═══ SOURCE INFORMATION
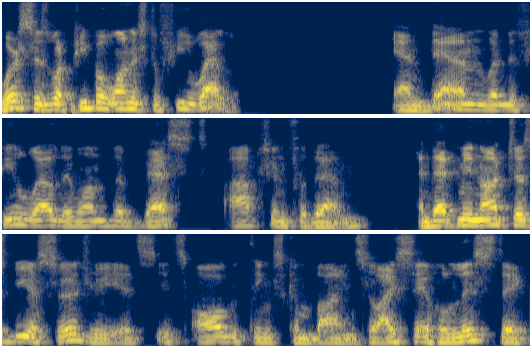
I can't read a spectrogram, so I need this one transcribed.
Versus what people want is to feel well. And then when they feel well, they want the best option for them. And that may not just be a surgery, it's it's all the things combined. So I say holistic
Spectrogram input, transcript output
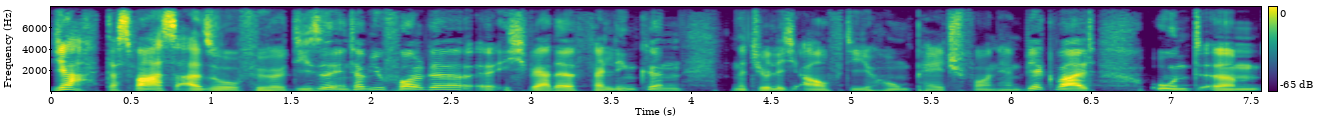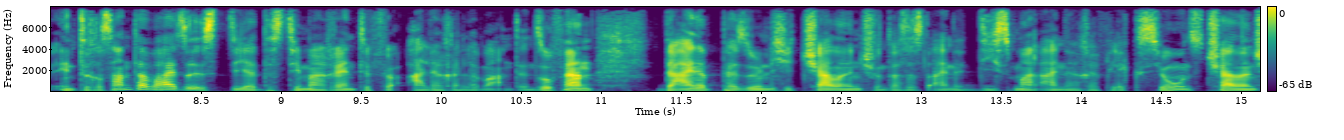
Ja, das war es also für diese Interviewfolge. Ich werde verlinken natürlich auf die Homepage von Herrn Birkwald und ähm, interessanterweise ist ja das Thema Rente für alle relevant. Insofern deine persönliche Challenge und das ist eine diesmal eine Reflexions-Challenge.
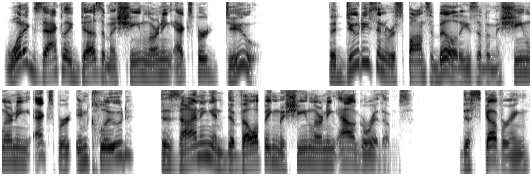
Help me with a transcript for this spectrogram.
What exactly does a machine learning expert do? The duties and responsibilities of a machine learning expert include designing and developing machine learning algorithms, discovering,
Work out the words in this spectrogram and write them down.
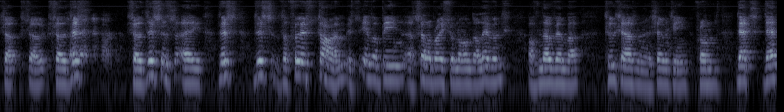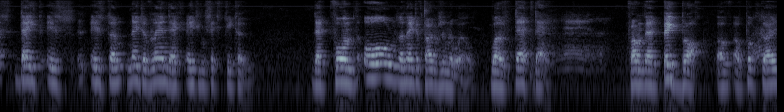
so so so this so this is a this this is the first time it's ever been a celebration on the 11th of November 2017 from that's that date is is the Native Land Act 1862 that formed all the native titles in the world was that day from that big block of, of Pukekohe.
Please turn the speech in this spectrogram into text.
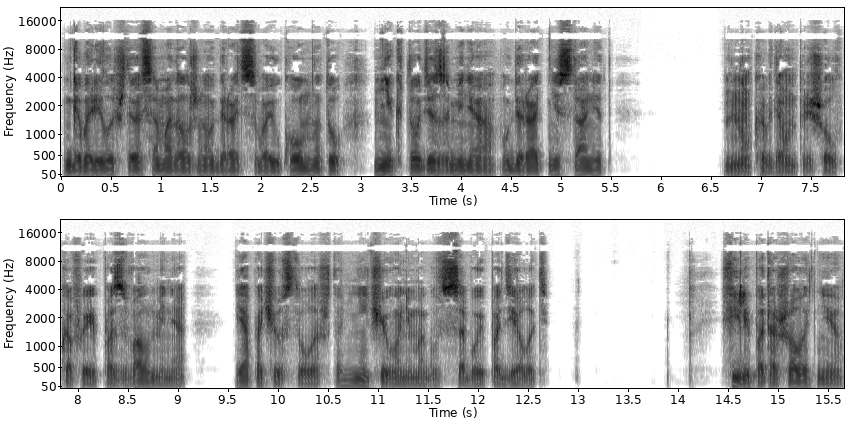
говорила, что я сама должна убирать свою комнату, никто где за меня убирать не станет. Но когда он пришел в кафе и позвал меня, я почувствовала, что ничего не могу с собой поделать. Филипп отошел от нее,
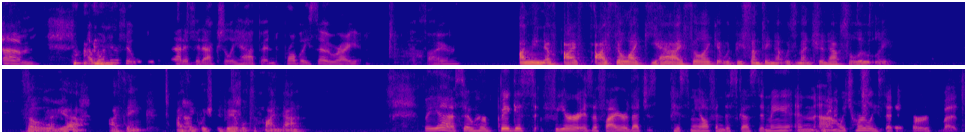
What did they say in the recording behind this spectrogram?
um, I wonder if it would do that if it actually happened. Probably so, right? A fire. I mean, if I I feel like yeah, I feel like it would be something that was mentioned absolutely. So Okay. yeah, I think I think we should be able to find that. But yeah, so her biggest fear is a fire. That just pissed me off and disgusted me. And um, which Harley said it first, but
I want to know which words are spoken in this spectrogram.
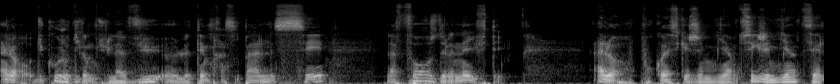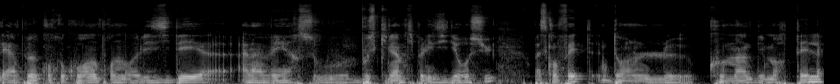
Alors, du coup, aujourd'hui, comme tu l'as vu, euh, le thème principal, c'est la force de la naïveté. Alors, pourquoi est-ce que j'aime bien Tu sais que j'aime bien aller un peu contre-courant, prendre les idées euh, à l'inverse ou bousculer un petit peu les idées reçues? Parce qu'en fait, dans le commun des mortels,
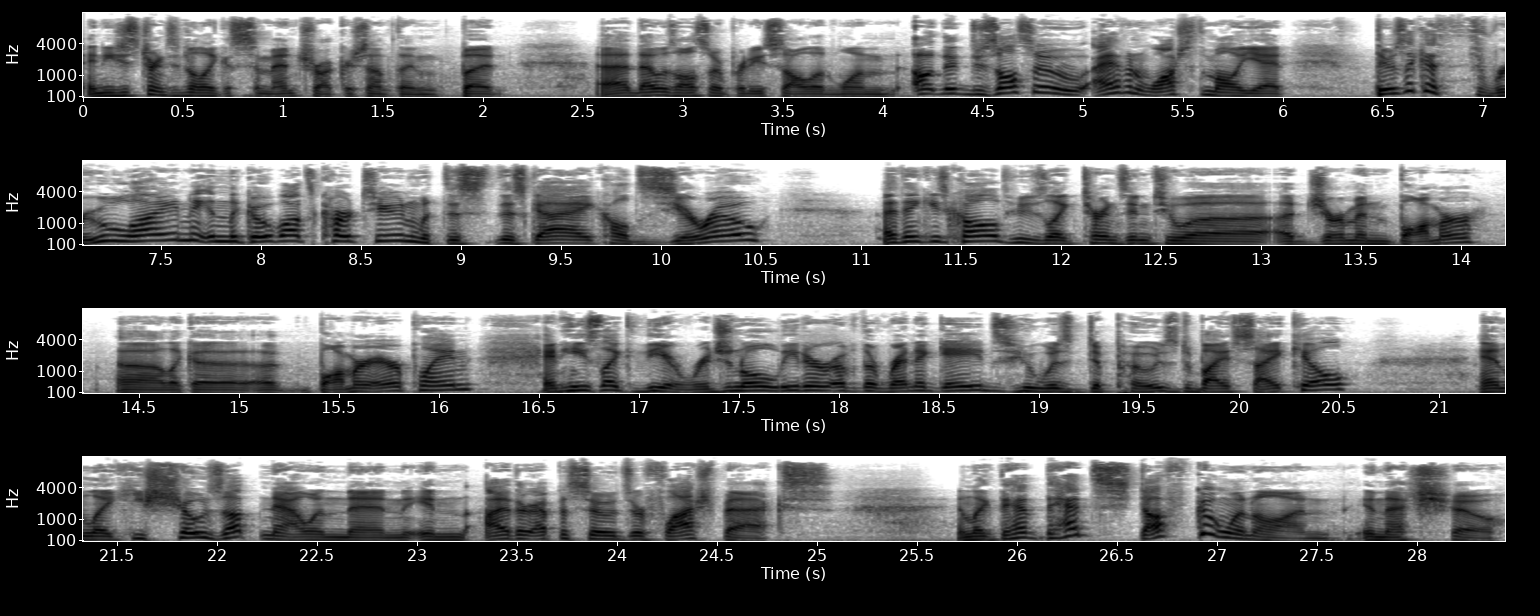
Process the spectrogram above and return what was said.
and he just turns into like a cement truck or something. But uh, that was also a pretty solid one. Oh, there's also I haven't watched them all yet. There's like a through line in the GoBots cartoon with this this guy called Zero, I think he's called, who's like turns into a, a German bomber, uh, like a, a bomber airplane, and he's like the original leader of the Renegades who was deposed by Cy-Kill, and like he shows up now and then in either episodes or flashbacks, and like they had they had stuff going on in that show.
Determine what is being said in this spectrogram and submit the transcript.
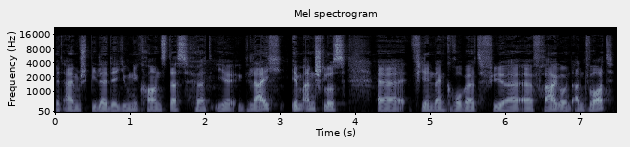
mit einem Spieler der Unicorns, das hört ihr gleich im Anschluss. Äh, vielen Dank, Robert, für äh, Frage und Antwort.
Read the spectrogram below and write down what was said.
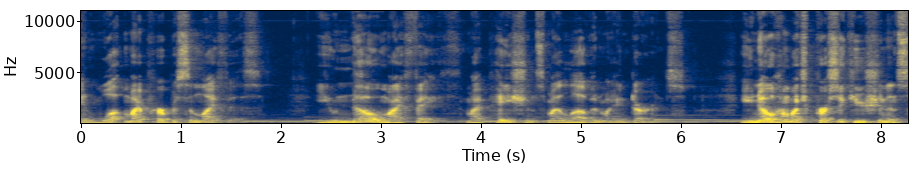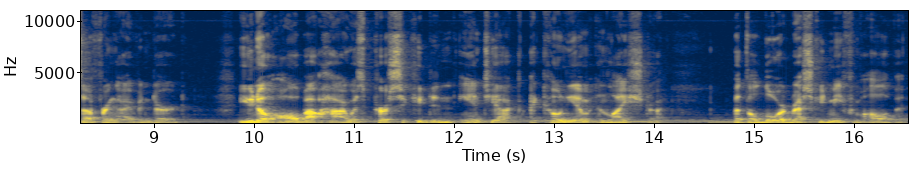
and what my purpose in life is. You know my faith, my patience, my love, and my endurance. You know how much persecution and suffering I have endured. You know all about how I was persecuted in Antioch, Iconium, and Lystra. But the Lord rescued me from all of it.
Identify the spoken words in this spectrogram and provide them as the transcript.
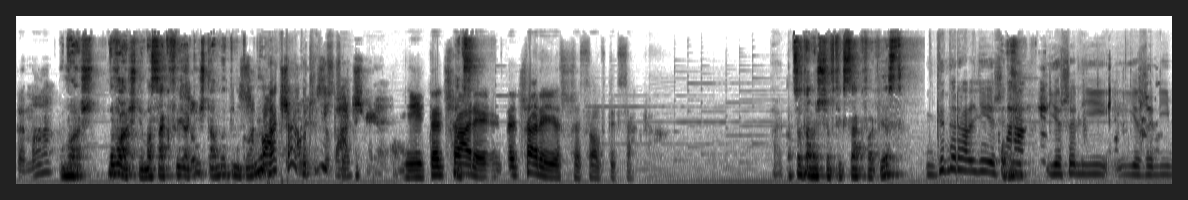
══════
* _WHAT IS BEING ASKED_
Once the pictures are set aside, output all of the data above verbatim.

* _OUTPUT FOR THIS EXERCISE_
I can't read a spectrogram, so I need this one transcribed.
Versus what people want is to feel well. And then when they feel well, they want the best option for them. And that may not just be a surgery, it's it's all the things combined. So I say holistic
Spectrogram input, transcript output
Ja, das war es also für diese Interviewfolge. Ich werde verlinken natürlich auf die Homepage von Herrn Birkwald und ähm, interessanterweise ist ja das Thema Rente für alle relevant. Insofern deine persönliche Challenge und das ist eine diesmal eine Reflexions-Challenge.
Help me with a transcript for this spectrogram.
What exactly does a machine learning expert do? The duties and responsibilities of a machine learning expert include designing and developing machine learning algorithms, discovering,
Work out the words in this spectrogram and write them down.
so so so this so this is a this this is the first time it's ever been a celebration on the 11th of November 2017 from that's that date is is the Native Land Act 1862 that formed all the native titles in the world was that day from that big block of, of Pukekohe.
Please turn the speech in this spectrogram into text.
говорила, что я сама должна убирать свою комнату, никто где за меня убирать не станет. Но когда он пришел в кафе и позвал меня, я почувствовала, что ничего не могу с собой поделать. Филипп отошел от нее,
What did they say in the recording behind this spectrogram?
um, I wonder if it would do that if it actually happened. Probably so, right? A fire. I mean, if I I feel like yeah, I feel like it would be something that was mentioned absolutely. So Okay. yeah, I think I think we should be able to find that. But yeah, so her biggest fear is a fire. That just pissed me off and disgusted me. And um, which Harley said it first, but
I want to know which words are spoken in this spectrogram.
Alors, du coup, aujourd'hui, comme tu l'as vu, euh, le thème principal, c'est la force de la naïveté. Alors, pourquoi est-ce que j'aime bien Tu sais que j'aime bien aller un peu contre-courant, prendre les idées euh, à l'inverse ou bousculer un petit peu les idées reçues? Parce qu'en fait, dans le commun des mortels,
Process the spectrogram above and return what was said.
and he just turns into like a cement truck or something. But uh, that was also a pretty solid one. Oh, there's also I haven't watched them all yet. There's like a through line in the GoBots cartoon with this this guy called Zero, I think he's called, who's like turns into a, a German bomber, uh, like a, a bomber airplane, and he's like the original leader of the Renegades who was deposed by Cy-Kill, and like he shows up now and then in either episodes or flashbacks, and like they had they had stuff going on in that show.
Determine what is being said in this spectrogram and submit the transcript.
mit einem Spieler der Unicorns, das hört ihr gleich im Anschluss. Äh, vielen Dank, Robert, für äh, Frage und Antwort.
Read the spectrogram below and write down what was said.
and what my purpose in life is. You know my faith, my patience, my love, and my endurance. You know how much persecution and suffering I have endured. You know all about how I was persecuted in Antioch, Iconium, and Lystra. But the Lord rescued me from all of it.
Identify the spoken words in this spectrogram and provide them as the transcript.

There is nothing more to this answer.